I'm 36 years old. By all measures, I'm still pretty young. So, why am I starting to think about long-term care planning? Just the terms "financial planning" and "end of life care" cause such anxiety for many of us. But taking charge of these and other issues that come up as we age can make a hugely positive impact on our lives and the lives of our loved ones. So, I'm trying to take control.
I love my job marketing social good causes and organizations. I'm challenged to think of ways to engage women online in conversations about tough yet important topics. And here's a big one: a 36-year-old woman needs to take financial responsibility and plan for the future, even if she is married and shares breadwinning responsibilities.

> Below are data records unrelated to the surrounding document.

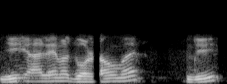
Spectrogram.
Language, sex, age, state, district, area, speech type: Urdu, male, 60+, Uttar Pradesh, Rampur, urban, conversation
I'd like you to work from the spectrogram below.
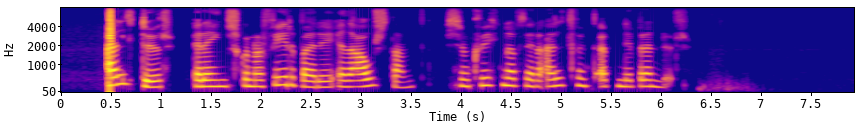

As adviser Michele Heist of Ameriprise Financial told me, "All women need to think 'I'm alone and responsible for myself'- even if you're not. The statistics tell us that a woman will spend more of her lifetime alone than in a shared relationship."
This feels like a dire prediction, but even if you are in a relationship, the modern American heterosexual woman is likely to spend a large part of her early career alone, and she is likely to outlive her male partner by some years. She needs to have a plan. If you're coupled -- same sex or different -- says Michele, part of taking care of yourself is making sure you and your partner understand each other's finances and protect each other with life insurance and appropriate financial planning for your situation and needs.
Plus, 51% of American women live without a spouse.
Our culture, led by some incredible women, is reinventing what it means to get older. I'm inspired by my friend Susan McPherson, who writes of her reinvention through her 30's, 40's and soon-to-be 50's. She writes of confronting her age in print:
Me, a proud and confident 48-year-old gal, right there in lights. A woman who had overcome numerous challenges, who was able to re-jigger and re-engineer her life to start brand new in her late 30's, a woman whose world went from zero to 60 in just 10 short years after moving to New York City from a faraway place -- a world that is now filled with the most incredibly gifted and talented people ranging from their teen years all the way up to their sprightly eighties.
Turning 50, 60 and even 70 is now not a downshift in ambition for women, but rather a chance to accelerate into something new, should you choose. But you have to be able to pay for that reinvention.
These issues can be overwhelming, but I love AARP's new initiative, Decide.Create.Share. -- a platform that guides you through planning and sharing the second half of your life. Statistics say that I will live well beyond 50, so how do I want to spend those years?
Decide.Create.Share is a national initiative dedicated to increasing awareness among women about the depth and breadth of long-term care, the benefits of envisioning the future they want, and planning for it. Fifty is not what it used to be, so how do I want to spend those years? What are my goals and dreams for this second half of my life?
Decide.Create.Share is helping me evaluate and plan now by breaking the process down into bite-sized, unintimidating chunks. It provides a roadmap that is allowing me to stop and take stock.
Here's my pledge to myself and my family:
1) I will deal with my anxiety about money and make sure I have a solid retirement savings plan. Even though I own a small business and my income is variable, I am thinking ahead.
2) I will take care of my health. Up to ⅔ of cancers can be prevented by a healthy diet and exercise. Seriously. And chronic, debilitating diseases like type two diabetes also are largely preventable. I better get to the gym.
3) I will make sure I have the right insurance. I'm too young for long term care insurance, but life insurance is absolutely crucial for my family, as is long term disability insurance.
4) I will live within my means. Michele Heist suggested this one, because "Not living within our means today can trip us up tomorrow." We think we can adjust things or pay back debts later, but often it doesn't happen. What's more, our culture encourages spending -- it's really tough to think, I'm always going to live in a small house rather than dreaming of that bigger dream house.
Addressing financial planning issues can be complicated, overwhelming and somewhat emotional. It is so easy to take life for granted. But should something happen to me, I want my family to be confident in the steps they take to care for me. Should I be lucky enough to reach ripe old age, I can rest assured that my wishes were made clear and they know how to handle my affairs.
It may seem odd to start this process at my age, but I want to be sure my family knows my wishes. I've seen too many friends labor over making decisions for their parents because a plan wasn't laid out or their wishes made clear before it was too late. I care about my family and want to make sure they aren't left between a rock and hard place when or if I'm no longer able to make decisions for myself. It feels morbid but also strangely freeing, the same way you feel after dealing with that difficult conversation with a friend or colleague you've been putting off for so long. I will also rest just a bit easier each night, knowing that I have a plan.